Task statement
Each line in the material below, starting at the one that contains "Spectrogram, in 2 pictures." and ending at the one that contains "The word, then", should be repeated exactly; the pictures should not.

Records supplied
——
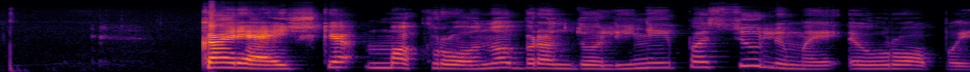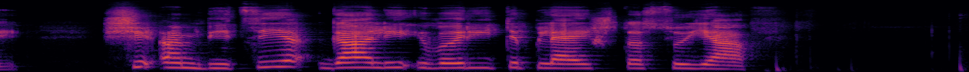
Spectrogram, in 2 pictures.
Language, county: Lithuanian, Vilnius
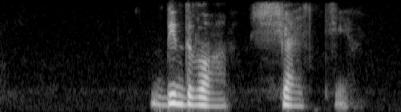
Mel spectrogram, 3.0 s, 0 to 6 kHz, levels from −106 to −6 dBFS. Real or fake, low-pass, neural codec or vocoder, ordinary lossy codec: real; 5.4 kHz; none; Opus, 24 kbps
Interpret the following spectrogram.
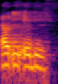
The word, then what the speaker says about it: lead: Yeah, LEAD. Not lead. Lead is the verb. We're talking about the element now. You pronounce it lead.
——
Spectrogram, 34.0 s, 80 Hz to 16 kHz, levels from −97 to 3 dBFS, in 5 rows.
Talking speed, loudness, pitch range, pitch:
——
Exercise output
Spectrogram, in 2 pictures.
Language, county: Lithuanian, Vilnius
Mel spectrogram, 3.0 s, 0 to 6 kHz, levels from −106 to −6 dBFS. Real or fake, low-pass, neural codec or vocoder, ordinary lossy codec: real; 5.4 kHz; none; Opus, 24 kbps
Interpret the following spectrogram.
The word, then what the speaker says about it: lead: Yeah, LEAD. Not lead. Lead is the verb. We're talking about the element now. You pronounce it lead.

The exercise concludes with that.